For as Balzac wrote, “Behind every great fortune there is a great crime.”
Where is this crime heading?
Record Wall Street profits are indeed rolling in for the ultra-secretive globe-strangling (increasingly tight with Asia) Goldman Sachs, which just so happens to specialize in investment banking, ie. underwriting and advising/enabling mergers and acquisitions; and credit markets, where most of their profits are coming from now. GS provides a dual service in advancing a global, private market order: assisting in mergers & acquisitions while aiding and abetting the privatization of the world inside a $27 trillion credit market.
Now, just how do they do it? For starts, GS is one of the top operators here, and this elite society runs the government - hell, de facto they ARE the government.
Thus, more important to note than the profits these pigs are swilling in (set out in the IHT article below), is the long-term planning and the trends implied in the continuing sell-off of the USA they aide and the massive conflicts of interest (to put it nicely, as in: they have privatized the government onto themselves) inherent in Goldman-US Gov positions, with Hank Paulson now residing as honorary treasury secretary, Stephen Friedman fresh off a 3-year stint on Bush's National Economic Council, Robert Zoellick (in on Trade and State), and Josh Bolton as a Bush policy adviser (now his friggin' Chief of Staff) -- public service posts long since privatized in a tradition of Goldman-connected bankers and lawyers, like JF Dulles & R. Rubin (Clinton Administration) for example.
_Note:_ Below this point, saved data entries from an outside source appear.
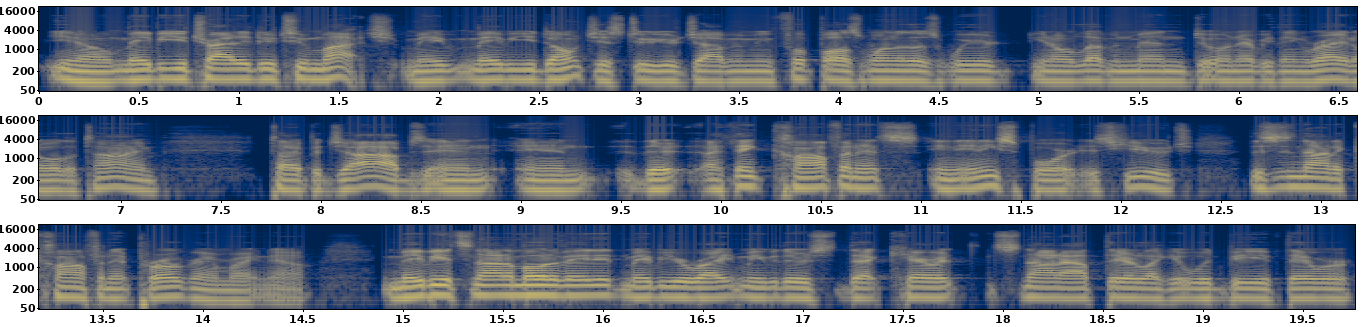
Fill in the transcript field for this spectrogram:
you know maybe you try to do too much. Maybe maybe you don't just do your job. I mean, football is one of those weird you know eleven men doing everything right all the time type of jobs and and there, I think confidence in any sport is huge. This is not a confident program right now. Maybe it's not a motivated. Maybe you're right. Maybe there's that carrot. It's not out there like it would be if they were,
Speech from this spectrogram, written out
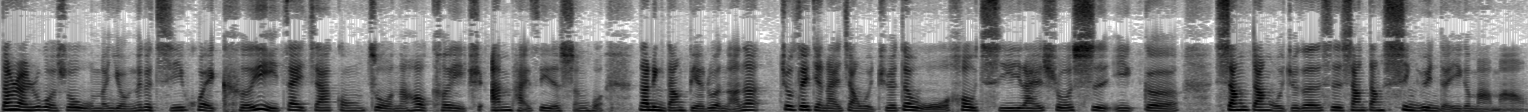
当然，如果说我们有那个机会可以在家工作，然后可以去安排自己的生活，那另当别论啊。那就这一点来讲，我觉得我后期来说是一个相当，我觉得是相当幸运的一个妈妈哦。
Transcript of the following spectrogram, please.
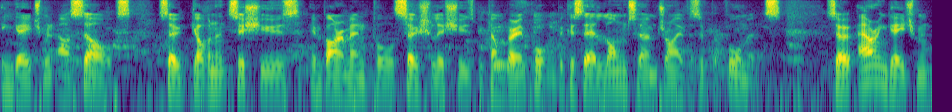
engagement ourselves. So governance issues, environmental, social issues become very important because they're long-term drivers of performance. So our engagement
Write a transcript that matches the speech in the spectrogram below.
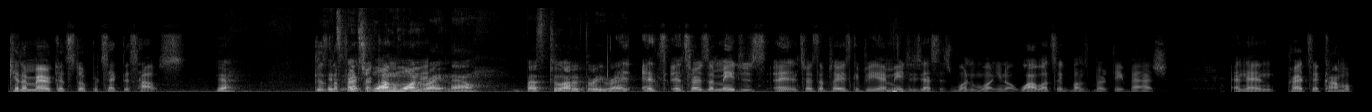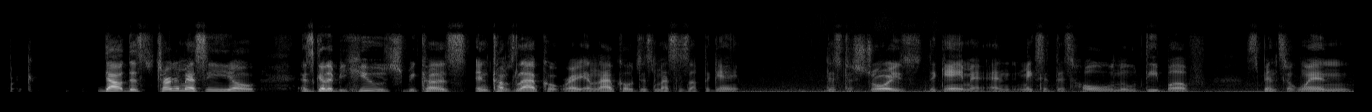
can America still protect this house? Yeah, Because the French it's are one one right now. That's two out of three, right? In, in terms of majors, in terms of players competing at majors, yes, it's one one. You know, Wawa took Bum's birthday bash, and then Pred took combo break. Now this tournament CEO is gonna be huge because in comes Lab Coat, right? And Lab Coat just messes up the game, just destroys the game and, and makes it this whole new debuff, spin to win.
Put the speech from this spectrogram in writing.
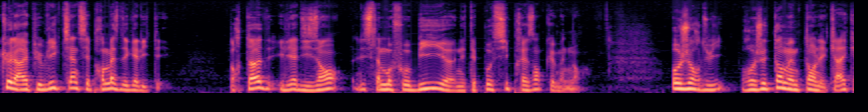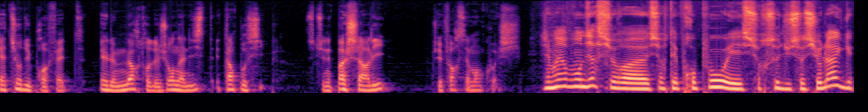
que la République tienne ses promesses d'égalité. Pour Todd, il y a dix ans, l'islamophobie euh, n'était pas aussi présente que maintenant. Aujourd'hui, rejeter en même temps les caricatures du prophète et le meurtre de journalistes est impossible. Si tu n'es pas Charlie, tu es forcément Kouachi. J'aimerais rebondir sur, euh, sur tes propos et sur ceux du sociologue.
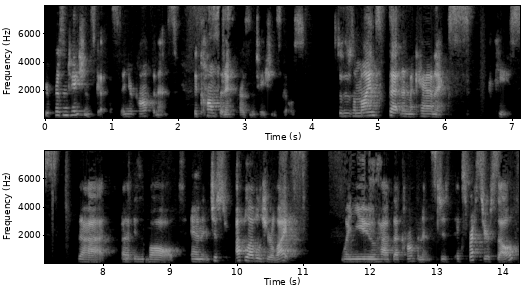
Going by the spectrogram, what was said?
your presentation skills and your confidence, the confident presentation skills. So there's a mindset and a mechanics piece that uh, is involved, and it just up levels your life when you have that confidence to express yourself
And GS works all sides of this New Market Order:
The Economist notes in admiring tone: "Indeed it has become harder to distinguish between who is a Goldman client and who is a Goldman competitor....In terms of its investment banking, Goldman now finds itself on so many sides of a deal simultaneously that the mind boggles."
http://www.economist.com/opinion/displa ... id=6850300
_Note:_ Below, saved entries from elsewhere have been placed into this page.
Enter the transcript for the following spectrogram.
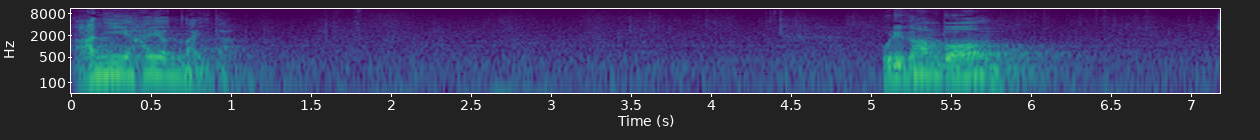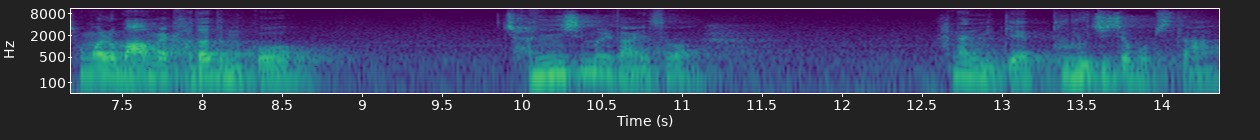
아니하였나이다. 우리가 한번 정말로 마음을 가다듬고 전심을 다해서 하나님께 부르짖어 봅시다.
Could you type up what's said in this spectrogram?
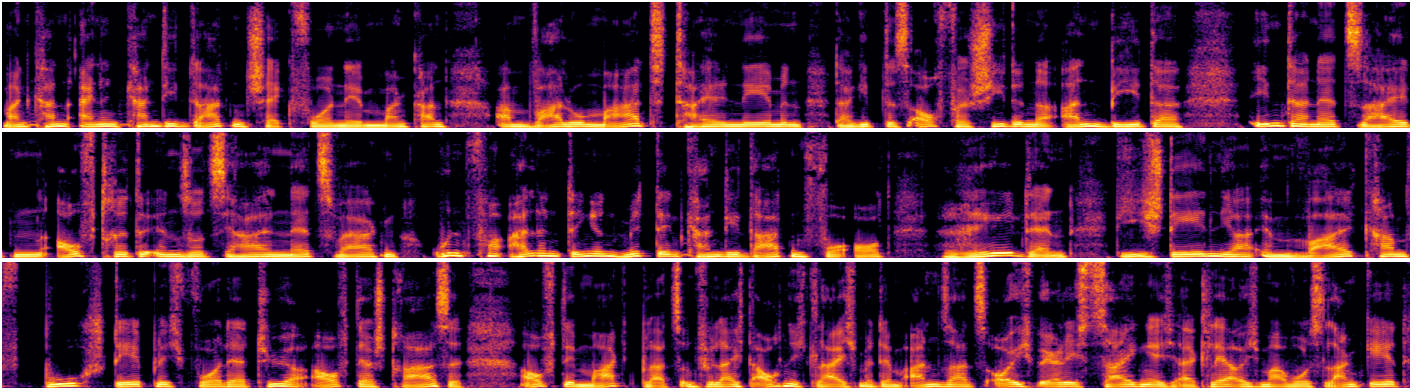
Man kann einen Kandidatencheck vornehmen, man kann am Valomat teilnehmen, da gibt es auch verschiedene Anbieter, Internetseiten, Auftritte in sozialen Netzwerken und vor allen Dingen mit den Kandidaten vor Ort reden. Die stehen ja im Wahlkampf buchstäblich vor der Tür, auf der Straße, auf dem Marktplatz und vielleicht auch nicht gleich mit dem Ansatz, euch werde ich zeigen, ich erkläre euch mal, wo es lang geht,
More on here's how they do it:
The most cited example is its role in the recently completed merger of the New York Stock Exchange and Archipelago, where it represented both sides while having an ownership stake in one, an ex-chief operating officer on the other, and an underlying business (trading) which had customers whose interests in competitive markets potentially diverged from Goldman's own interest in consolidation. In America this is considered banking nirvana—fees from all sides and clients who, mostly, do not recoil.
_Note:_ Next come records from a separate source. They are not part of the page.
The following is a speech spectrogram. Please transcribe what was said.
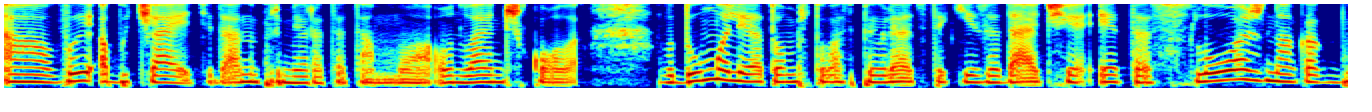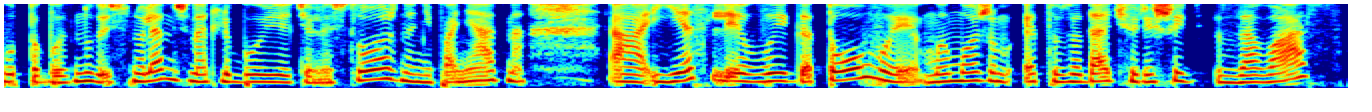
а, вы обучаете, да, например, это там э, онлайн-школа. Вы думали о том, что у вас появляются такие задачи, это сложно, как будто бы, ну, то есть с нуля начинать любую деятельность сложно, непонятно. А, если вы готовы, мы можем эту задачу решить за вас,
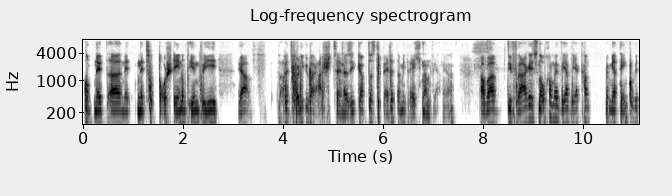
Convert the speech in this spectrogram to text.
und nicht, äh, nicht, nicht so da stehen und irgendwie ja, halt völlig überrascht sein. Also ich glaube, dass die beide damit rechnen werden. Ja. Aber die Frage ist noch einmal, wer, wer kann mehr Tempo wie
So here's the latest good news for Goldman, bad news for us:
Visions of bonus heaven in Goldman Sachs profit
http://www.iht.com/articles/2006/12/13/ ... oldman.php
Money is not supposed to grow on trees. Unless you happen to work at Goldman Sachs.
The investment bank reported earnings Tuesday that left jaws agape on Wall Street. Quarterly profits soared 93 percent. The bank earned nearly as much per share in 2006 as it had in the last two years combined, both of which were also record years. Immediately after the results were released, they were labeled the best ever by an American investment bank.
Investment banking earnings are often proxies for the health of the American and global economy [that is, the economy working for the top 1% of the population - Gouda]. And conditions have been ripe for Goldman and its competitors to mint money.
Stock markets have been on a tear for months, while credit markets — far bigger than the equity markets — have continued to be robust. Credit derivatives continue to grow at a geometric pace, with $27 trillion outstanding. Opportunities abound to invest in companies, trade securities or advise clients in markets around the world, including China, Russia and the Middle East.
Private equity firms continue to buy increasingly large companies — witness the Blackstone Group's $36 billion acquisition of Equity Office Properties Trust, the nation's largest office-building owner and manager, a deal Goldman advised on. And hedge funds, which account for 40 to 80 percent of trading in certain markets, represent significant profit-making potential for Wall Street — and, of course, for Wall Street's persistent leader.
Even David Viniar, Goldman Sach's cautious chief financial officer, sounded vaguely optimistic.
"Our economists' view is that we will continue to have good economic growth, somewhat slower in the U.S., somewhat better in Europe and very good in Asia," Viniar said. And "our business tends to be tied to economic growth more than anything else."
Like many universal and investment banks, Goldman Sachs has transformed its business to capitalize on sea changes in the capital markets, particularly new opportunities in far-flung markets and a shift from issuing and trading plain-vanilla stocks and bonds to building and trading complex derivative products. That shift is apparent in the makeup of Goldman's revenue.
And yet Goldman's size seems to insulate it from downturns in some of its businesses. For example, the firm has aggressively developed internal hedge funds for wealthy investors, which generate high fees for Goldman.
Big profits now, but GS did not coin the phrase "long-term greedy" for nothing.
On a final note, from The Economist article cited above:
"But it is also possible that Goldman's growth is a bit of Oz, a magical name obscuring something far more ordinary behind the curtain."
On edit: added Balzac quote; minor edits for clarity